Therapeutic: opioid analgesics
Pharmacologic: opioid agonists/analgesics
Moderate-to-severe pain. Also provides Analgesia during labor, Sedation before surgery, Supplement to balanced anesthesia.
Binds to opiate receptors in the CNS. Alters the perception of and response to painful stimuli while producing generalized CNS depression. In addition, has partial antagonist properties, which may result in opioid withdrawal in physically dependent patients. Therapeutic Effects: Decreased pain.
Adverse Reactions/Side Effects
CNS: dizziness, headache, sedation, confusion, dysphoria, euphoria, floating feeling, hallucinations, unusual dreams. EENT: blurred vision, diplopia, miosis (high doses). Resp: respiratory depression.

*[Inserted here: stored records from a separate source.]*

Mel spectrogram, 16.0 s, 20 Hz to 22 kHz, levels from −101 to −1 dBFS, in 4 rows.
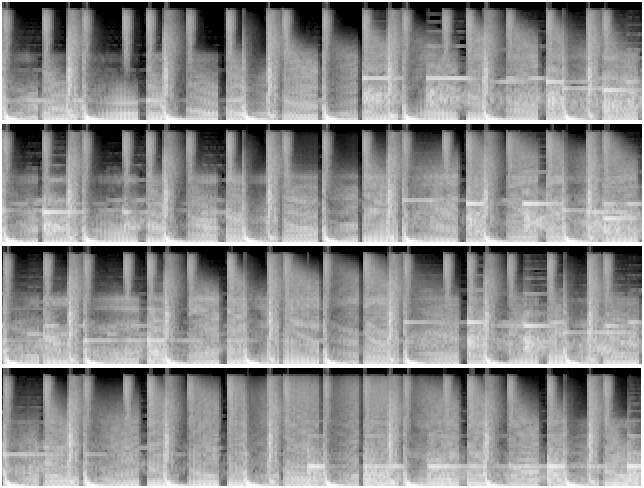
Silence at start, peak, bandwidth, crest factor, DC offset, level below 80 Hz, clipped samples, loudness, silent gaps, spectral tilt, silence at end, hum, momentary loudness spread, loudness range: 0 s; 0 dBFS; 17 kHz; 10 dB; under 0.1%; -16 dBFS; 0.2%; -12 LUFS; none; -4.5 dB/octave; 0 s; none; 3 LU; 1 LU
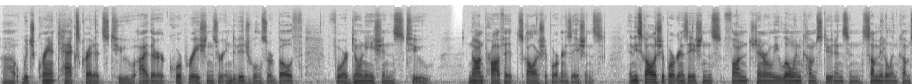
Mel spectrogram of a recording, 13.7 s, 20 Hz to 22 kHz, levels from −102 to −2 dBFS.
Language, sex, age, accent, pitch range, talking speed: English, male, 30-49, American, 90-105 Hz, 125 wpm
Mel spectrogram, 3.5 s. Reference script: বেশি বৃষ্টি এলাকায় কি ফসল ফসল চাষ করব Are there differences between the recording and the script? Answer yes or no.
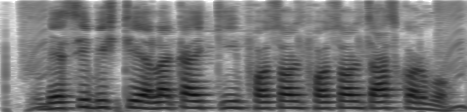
no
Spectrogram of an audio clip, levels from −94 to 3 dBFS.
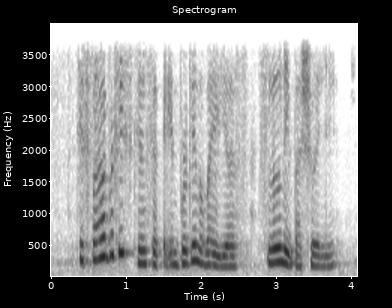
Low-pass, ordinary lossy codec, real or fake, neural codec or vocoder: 3.6 kHz; none; fake; codec, 24 kHz, 0.9 kbps, WavTokenizer, medium music audio release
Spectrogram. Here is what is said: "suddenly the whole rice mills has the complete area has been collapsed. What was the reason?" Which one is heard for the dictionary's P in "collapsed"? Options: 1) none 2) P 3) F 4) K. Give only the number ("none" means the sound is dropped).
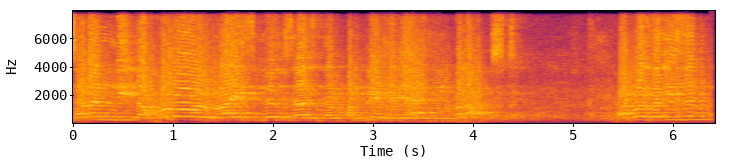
1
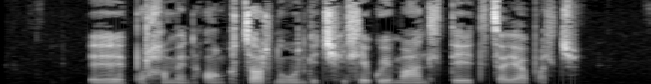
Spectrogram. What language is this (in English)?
Mongolian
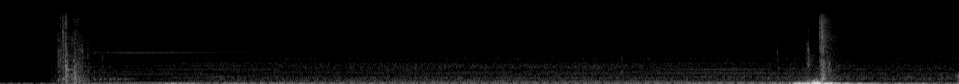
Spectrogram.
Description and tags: fridge open and close
opening a refrigerator door, the hum, and closing it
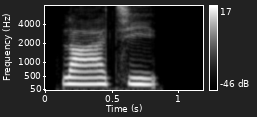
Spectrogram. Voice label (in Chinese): "垃圾", Chinese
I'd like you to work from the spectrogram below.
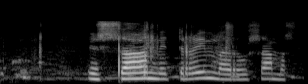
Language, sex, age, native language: Icelandic, male, 10, Polish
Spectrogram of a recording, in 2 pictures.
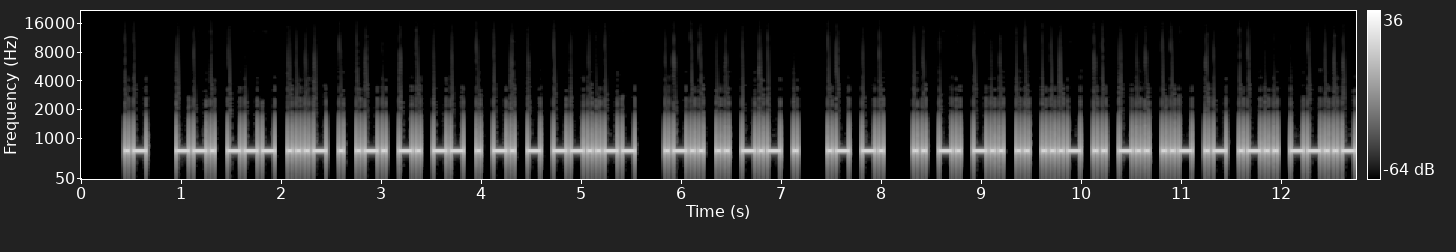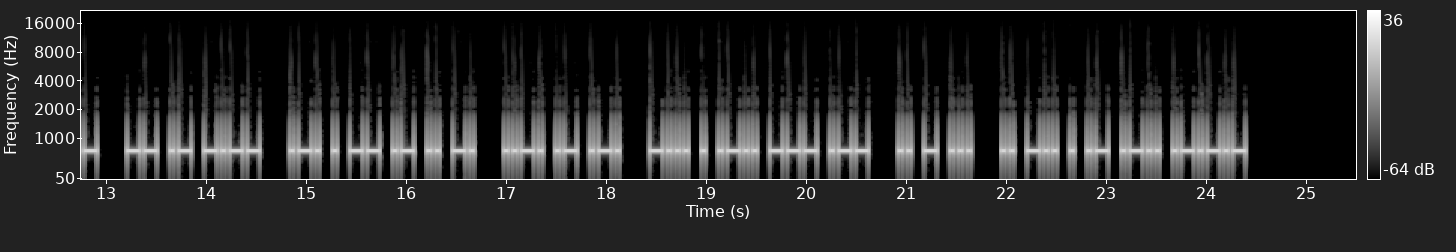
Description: Morse code, heard as a keyed tone, about 28 wpm, 700 Hz. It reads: A GOVERNMENT, LIKE AN INDIVIDUAL, MAY REMAIN FAR BELOW ITS IDEAL.
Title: Sentences from Top 1400 Words 28wpm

CV: hypertension, orthostatic hypotension, palpitations. GI: dry mouth, nausea, vomiting, constipation, ileus. GU: urinary urgency. Derm: clammy feeling, sweating. Misc: physical dependence, psychologic dependence, tolerance.
PHYSICAL THERAPY IMPLICATIONS
Examination and Evaluation
Assess symptoms of respiratory depression, including decreased respiratory rate, confusion, bluish color of the skin and mucous membranes (cyanosis), and difficult, labored breathing (dyspnea). Monitor pulse oximetry and perform pulmonary function tests (See Appendix I) to quantify suspected changes in ventilation and respiratory function. Excessive respiratory depression requires emergency care.
Be alert for excessive sedation or changes in mood and behavior (euphoria, dysphoria, confusion, hallucinations). Notify physician or nurse immediately if patient is unconscious or extremely difficult to arouse.
Use appropriate pain scales (visual analogue scales, others) to document whether this drug is successful in helping manage the patient's pain.
Assess blood pressure (BP) and compare to normal values (See Appendix F). Report a sustained increase in BP (hypertension) or a fall in BP when patient assumes a more upright position (lying to standing, sitting to standing, lying to sitting). Document orthostatic hypotension and contact physician when systolic BP falls >20 mm Hg, or diastolic BP falls >10 mm Hg.
Assess dizziness that might affect gait, balance, and other functional activities (See Appendix C). Report balance problems and functional limitations to the physician and nursing staff, and caution the patient and family/caregivers to guard against falls and trauma.
Implement appropriate manual therapy techniques, physical agents, and therapeutic exercises to reduce pain and help wean patient off opioid analgesics as soon as possible.
Because of the risk of abnormal BP responses, use caution during aerobic exercise and other forms of therapeutic exercise. Assess exercise tolerance frequently (BP, heart rate, fatigue levels), and terminate exercise immediately if any untoward responses occur (See Appendix L).
Help patient explore other nonpharmacologic methods to reduce chronic pain, such as relaxation techniques, exercise, counseling, and so forth.
Guard against falls and trauma (hip fractures, head injury). Implement fall-prevention strategies (See Appendix E), especially if patient exhibits sedation, dizziness, or blurred ...